◆ BRIEF
This calls for a verbatim copy of all the data, with no images carried over.
--- STUDY MATERIAL Enclosed Below ---
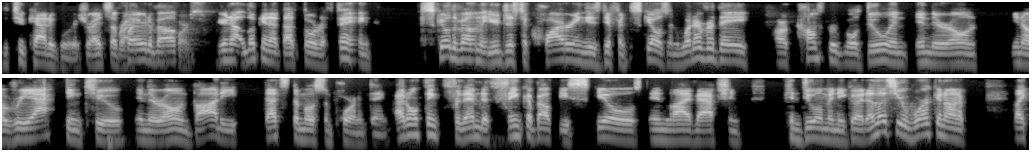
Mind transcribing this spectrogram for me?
the two categories, right? So right, player development, you're not looking at that sort of thing. Skill development, you're just acquiring these different skills and whatever they are comfortable doing in their own, you know, reacting to in their own body, that's the most important thing. I don't think for them to think about these skills in live action can do them any good unless you're working on a like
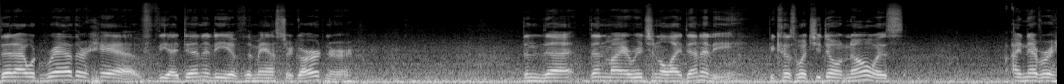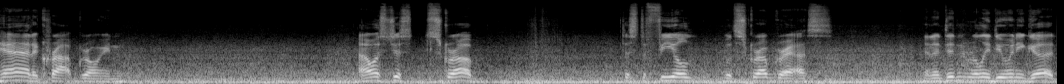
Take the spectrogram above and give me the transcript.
that I would rather have the identity of the master gardener than that than my original identity because what you don't know is I never had a crop growing. I was just scrub. Just a field with scrub grass. And it didn't really do any good.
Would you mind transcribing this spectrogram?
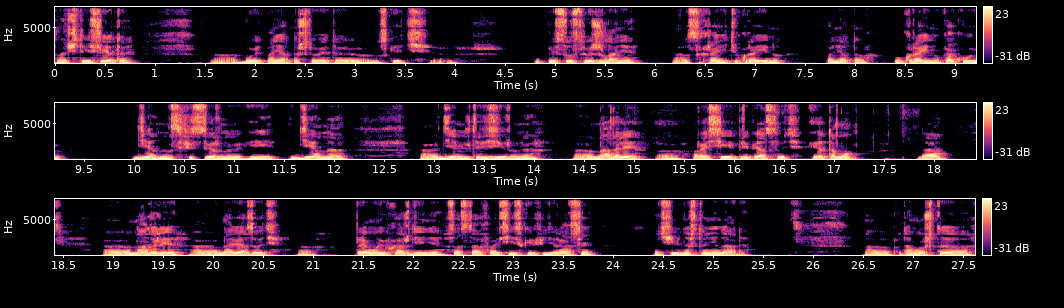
значит, если это э, будет понятно, что это, так сказать, присутствует желание сохранить Украину, понятно, Украину какую? Денацифицированную и дена, демилитаризированную. Надо ли России препятствовать этому, да, Э, надо ли э, навязывать э, прямое вхождение в состав Российской Федерации? Очевидно, что не надо. Потому что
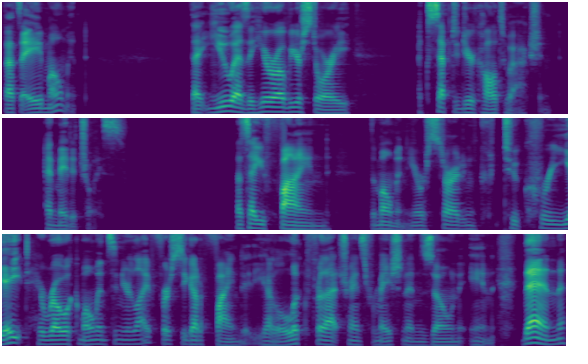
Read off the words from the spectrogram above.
That's a moment. That you, as the hero of your story, accepted your call to action and made a choice. That's how you find the moment. You're starting to create heroic moments in your life. First, you got to find it. You got to look for that transformation and zone in. Then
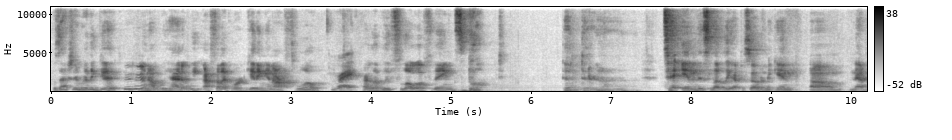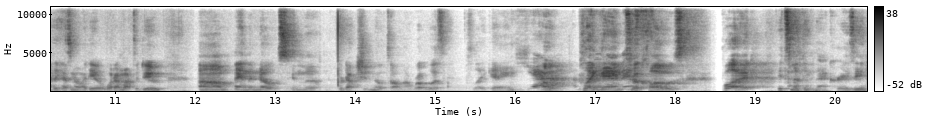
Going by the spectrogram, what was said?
was actually really good. Mhm. You know, we had we I feel like we're getting in our flow Right. our lovely flow of things. But dun, dun, dun, to end this lovely episode, and again, um, Natalie has no idea what I'm about to do. Um, and the notes in the production notes, all I wrote was play game. Yeah. oh, play really game nervous. to close. But it's nothing that crazy.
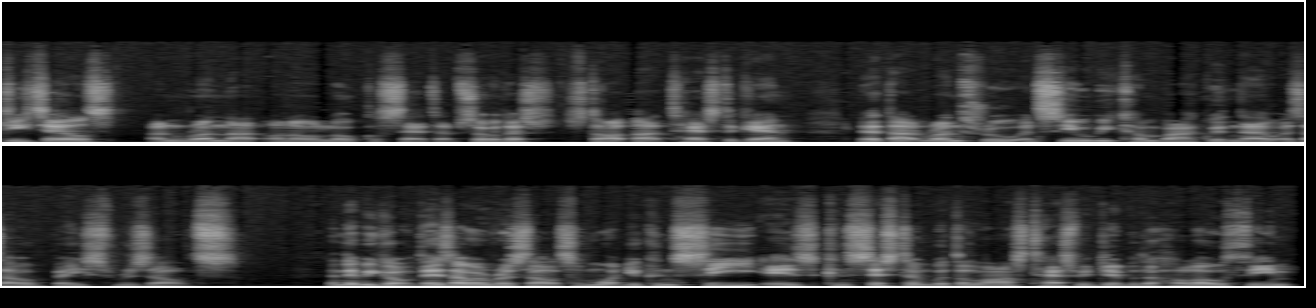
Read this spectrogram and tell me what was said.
details and run that on our local setup. So let's start that test again, let that run through and see what we come back with now as our base results. And there we go, there's our results. And what you can see is consistent with the last test we did with the Hello theme,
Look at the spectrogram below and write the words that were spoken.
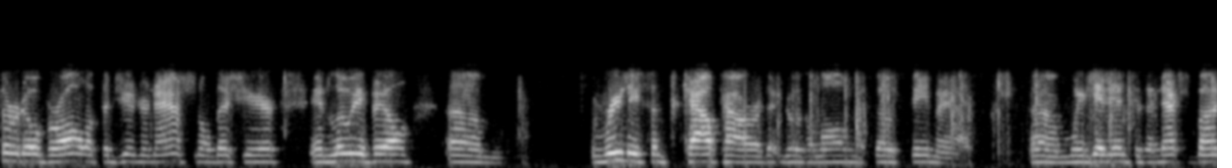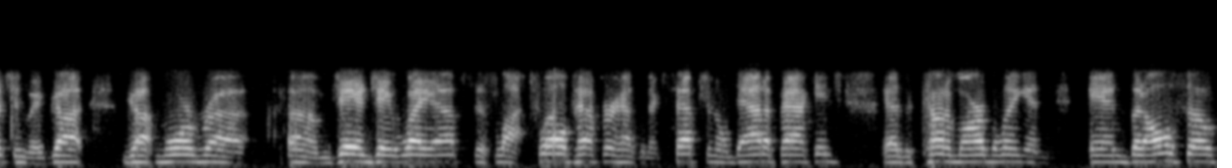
third overall at the Junior National this year in Louisville. Um, really, some cow power that goes along with those females. Um, we get into the next bunch, and we've got got more uh, um, J and J way ups. This lot 12 heifer has an exceptional data package, has a ton of marbling and and but also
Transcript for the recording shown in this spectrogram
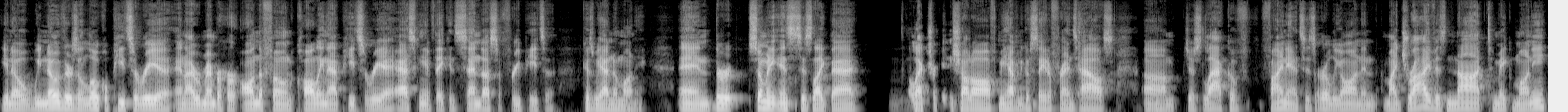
you know, we know there's a local pizzeria. And I remember her on the phone calling that pizzeria, asking if they can send us a free pizza because we had no money. And there were so many instances like that mm-hmm. electric getting shut off, me having to go stay at a friend's house, um, just lack of finances early on. And my drive is not to make money,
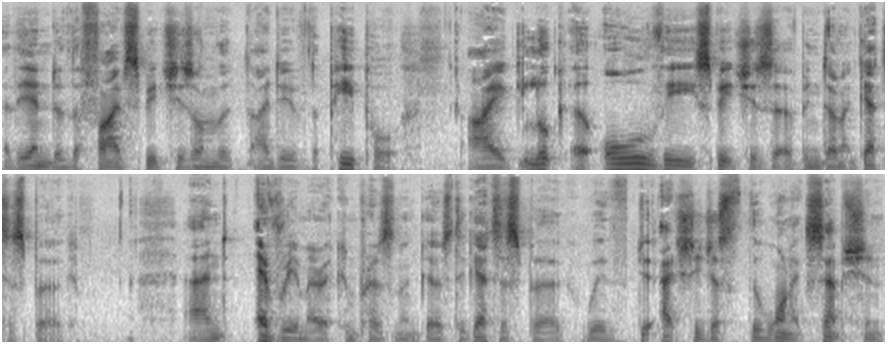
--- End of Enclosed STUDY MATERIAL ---
◆ ANSWER TO THE EXERCISE
Mind transcribing this spectrogram for me?
the two categories, right? So right, player development, you're not looking at that sort of thing. Skill development, you're just acquiring these different skills and whatever they are comfortable doing in their own, you know, reacting to in their own body, that's the most important thing. I don't think for them to think about these skills in live action can do them any good unless you're working on a like
Take the spectrogram above and give me the transcript.
that I would rather have the identity of the master gardener than that than my original identity because what you don't know is I never had a crop growing. I was just scrub. Just a field with scrub grass. And it didn't really do any good.
Would you mind transcribing this spectrogram?
значит, если это э, будет понятно, что это, так сказать, присутствует желание сохранить Украину, понятно, Украину какую? Денацифицированную и дена, демилитаризированную. Надо ли России препятствовать этому, да, Э, надо ли э, навязывать э, прямое вхождение в состав Российской Федерации? Очевидно, что не надо. Потому что
Read off the words from the spectrogram above.
That's a moment. That you, as the hero of your story, accepted your call to action and made a choice. That's how you find the moment. You're starting to create heroic moments in your life. First, you got to find it. You got to look for that transformation and zone in. Then
Going by the spectrogram, what was said?
was actually really good. Mhm. You know, we had we I feel like we're getting in our flow Right. our lovely flow of things. But dun, dun, dun, to end this lovely episode, and again, um, Natalie has no idea what I'm about to do. Um, and the notes in the production notes, all I wrote was play game. Yeah. oh, play really game nervous. to close. But it's nothing that crazy.
Read this spectrogram and tell me what was said.
details and run that on our local setup. So let's start that test again, let that run through and see what we come back with now as our base results. And there we go, there's our results. And what you can see is consistent with the last test we did with the Hello theme,
Look at the spectrogram below and write the words that were spoken.
third overall at the Junior National this year in Louisville. Um, really, some cow power that goes along with those females. Um, we get into the next bunch, and we've got got more uh, um, J and J way ups. This lot 12 heifer has an exceptional data package, has a ton of marbling and and but also
Transcript for the recording shown in this spectrogram
you know, we know there's a local pizzeria. And I remember her on the phone calling that pizzeria, asking if they can send us a free pizza because we had no money. And there were so many instances like that mm-hmm. electric getting shut off, me having to go stay at a friend's house, um, just lack of finances early on. And my drive is not to make money,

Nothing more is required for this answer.